Section 41 of the Act contains limitations provisions for civil actions filed against the "Authority." It provides:
"No civil action shall be commenced in any court against the Authority by any person for any injury to his person unless it commenced within one year from the date that the injury was received or the cause of action accrued. Within six (6) months from the date that such an injury was received or such cause of action accrued, any person who is about to commence any civil action in any court against the Authority for damages on account of any injury to his person shall file in the office of the secretary of the Board and also in the office of the General Attorney for the Authority . . . a statement, in writing . . .. . . . If the notice provided for by this section is not filed as provided, any such civil action commenced against the Authority shall be dismissed and the person to whom any such cause of action accrued for any personal injury shall be forever barred from further suing." (Ill. Rev. Stat. 1985, ch. 111 2/3, par. 341.)
Thus, to file a civil action against the CTA, a plaintiff must (1) give written notice to the CTA within six months of the accident, and (2) file suit within one year after the accident.

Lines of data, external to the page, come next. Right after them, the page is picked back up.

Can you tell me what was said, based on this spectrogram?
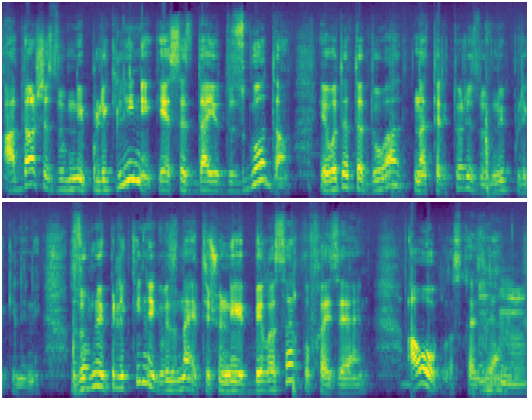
А дальше зубный поликлиник, если сдают с года, и вот это два на территории зубной поликлиник. Зубной поликлиник, вы знаете, что не Белоцерков хозяин, а область хозяин.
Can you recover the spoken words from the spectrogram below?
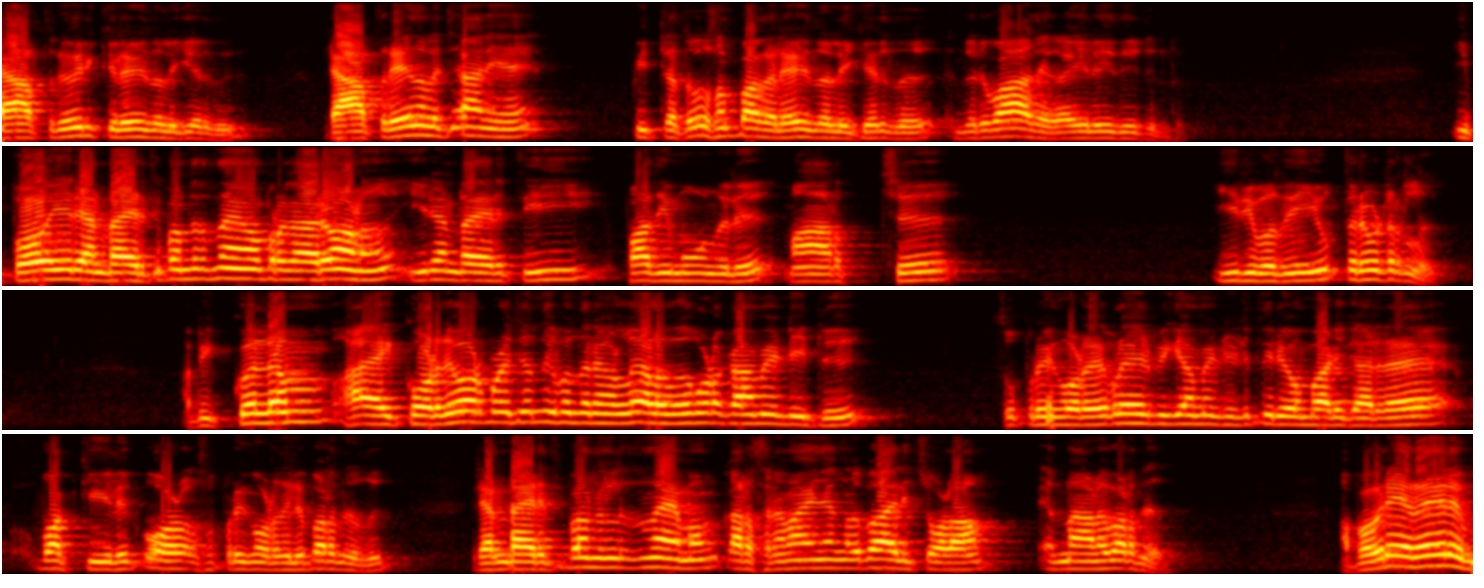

Plaintiffs initially contend that these limitations provisions were intended to apply to the CTA and not to its employees when they are sued in their individual capacities. They maintain that the applicable statute of limitations is the two-year limitation for personal injuries under the Code (Ill. Rev. Stat. 1985, ch. 110, par. 13-202). We disagree.
The Illinois Supreme Court has recently held in a case involving the doctrine of respondeat superior that a similar statute of limitations was applicable to both employer and employee for the same tort. (Penkava v. Kasbohm (1987), 117 Ill. 2d 149, 157, 510 N.E.2d 883, 886.) In Penkava, a registered nurse was named as a party-defendant in a medical malpractice action, along with a doctor, a hospital and the administrator of plaintiff's estate. Each defendant filed a motion to dismiss plaintiff's complaint on the basis that her claims were barred by the statute of limitations for medical malpractice actions, which expressly addressed physicians, dentists, and hospitals, but did not mention registered nurses. *fn1 (Ill. Rev. Stat. 1981, ch. 83, par. 22.1; ch. 110, par. 13-212.) The appellate court affirmed the circuit court's dismissal of all defendants except as to the nurse, on the basis that the legislature did not intend her to be encompassed under the statute of limitations provisions for medical malpractice. The Illinois Supreme Court, however, reversed the appellate court, holding that one statute of limitations is applicable to both employer and employee for a single tort. Penkava, 117 Ill. 2d at 157, 510 N.E.2d at 886.
In reaching its Conclusion, the supreme court analyzed the intent of the legislature in enacting the statute, noting that intent should be gathered not only from the language used, but also from the reasons for the enactment. (Penkava, 117 Ill. 2d at 154, 510 N.E.2d at 885; Maloney v. Bower (1986), 113 Ill. 2d 473, 479, 498 N.E.2d 1102, 1104.) From its determination that the legislature enacted the provision to ensure continued availability of medical malpractice insurance, *fn2 the court concluded that the term "hospital," for purposes of the limitations provisions, embraces a registered nurse when acting within the scope of her employment. (Penkava, 117 Ill. 2d at 155, 510 N.E.2d at 886.) It reasoned that a hospital is more than a building which ...